**What this task involves**
Exactly as written, output each of the lines below, with no images.

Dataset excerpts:
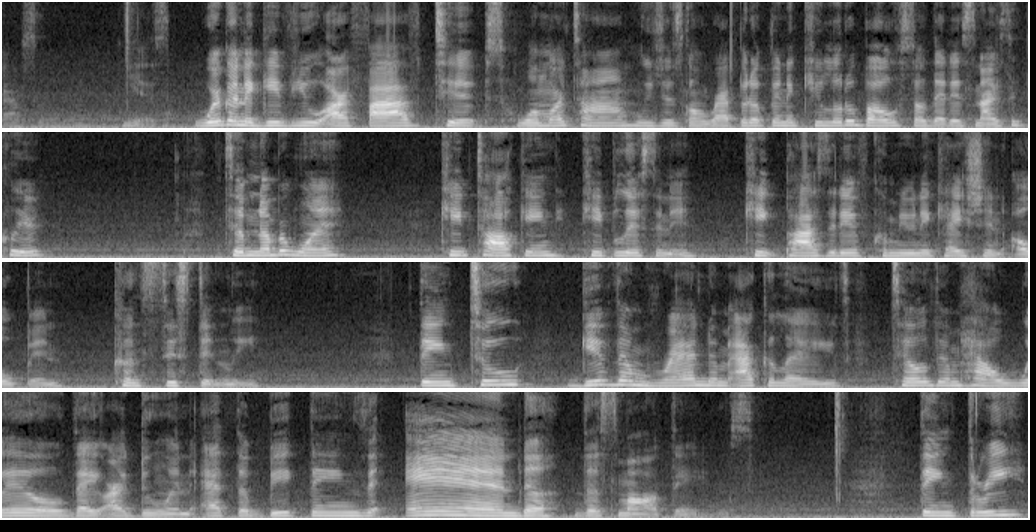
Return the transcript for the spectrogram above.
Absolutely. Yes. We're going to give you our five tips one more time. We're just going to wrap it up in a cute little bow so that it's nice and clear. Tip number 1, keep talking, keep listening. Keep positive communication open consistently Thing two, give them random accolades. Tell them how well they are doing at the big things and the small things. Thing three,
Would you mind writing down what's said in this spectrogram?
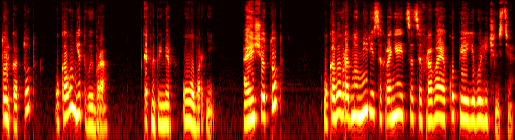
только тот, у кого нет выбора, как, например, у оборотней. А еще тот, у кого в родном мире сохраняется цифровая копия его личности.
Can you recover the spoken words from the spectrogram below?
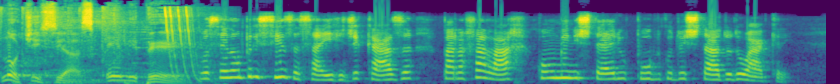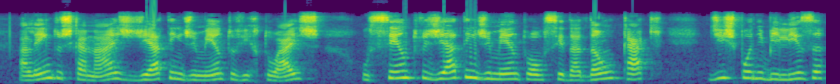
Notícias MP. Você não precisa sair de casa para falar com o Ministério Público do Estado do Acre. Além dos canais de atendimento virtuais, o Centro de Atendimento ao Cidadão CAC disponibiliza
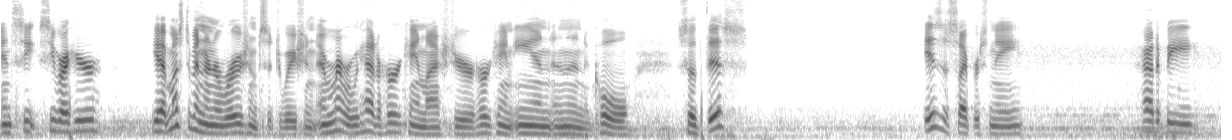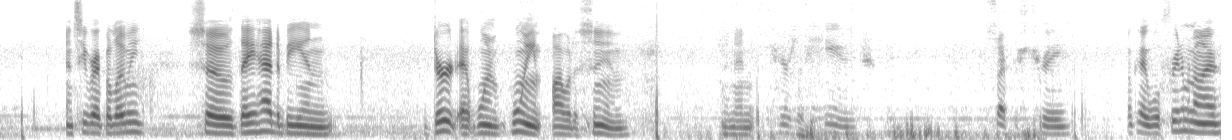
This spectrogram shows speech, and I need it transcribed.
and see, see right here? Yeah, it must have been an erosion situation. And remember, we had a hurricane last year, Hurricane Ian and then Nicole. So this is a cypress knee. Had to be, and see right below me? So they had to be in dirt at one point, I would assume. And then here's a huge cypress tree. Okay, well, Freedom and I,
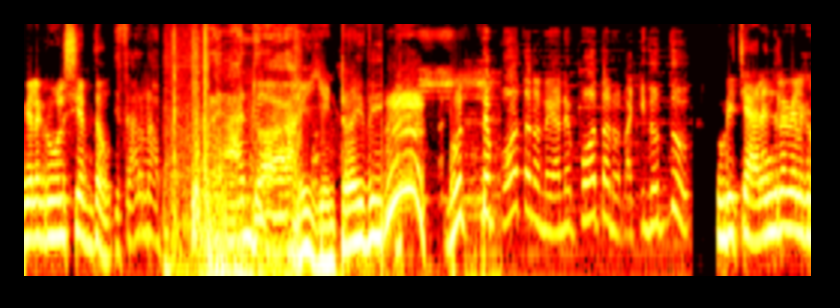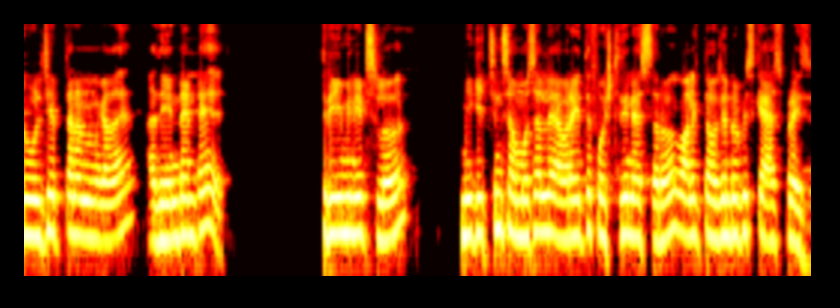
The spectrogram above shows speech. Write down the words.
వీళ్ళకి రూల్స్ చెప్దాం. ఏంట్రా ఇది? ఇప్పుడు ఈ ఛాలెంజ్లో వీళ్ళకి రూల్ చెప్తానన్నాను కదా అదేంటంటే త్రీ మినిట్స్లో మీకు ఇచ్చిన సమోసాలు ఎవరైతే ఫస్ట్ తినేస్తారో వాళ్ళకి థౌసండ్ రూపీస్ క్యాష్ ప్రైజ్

**Answer section**
Return the transcript for the spectrogram above.
Absolutely. Yes. We're going to give you our five tips one more time. We're just going to wrap it up in a cute little bow so that it's nice and clear. Tip number 1, keep talking, keep listening. Keep positive communication open consistently Thing two, give them random accolades. Tell them how well they are doing at the big things and the small things. Thing three,
Would you mind writing down what's said in this spectrogram?
только тот, у кого нет выбора, как, например, у оборотней. А еще тот, у кого в родном мире сохраняется цифровая копия его личности.
Can you recover the spoken words from the spectrogram below?
Notícias MP. Você não precisa sair de casa para falar com o Ministério Público do Estado do Acre. Além dos canais de atendimento virtuais, o Centro de Atendimento ao Cidadão CAC disponibiliza
This spectrogram shows speech, and I need it transcribed.
and see, see right here? Yeah, it must have been an erosion situation. And remember, we had a hurricane last year, Hurricane Ian and then Nicole. So this is a cypress knee. Had to be, and see right below me? So they had to be in dirt at one point, I would assume. And then here's a huge cypress tree. Okay, well, Freedom and I,
The spectrogram above shows speech. Write down the words.
వీళ్ళకి రూల్స్ చెప్దాం. ఏంట్రా ఇది? ఇప్పుడు ఈ ఛాలెంజ్లో వీళ్ళకి రూల్ చెప్తానన్నాను కదా అదేంటంటే త్రీ మినిట్స్లో మీకు ఇచ్చిన సమోసాలు ఎవరైతే ఫస్ట్ తినేస్తారో వాళ్ళకి థౌసండ్ రూపీస్ క్యాష్ ప్రైజ్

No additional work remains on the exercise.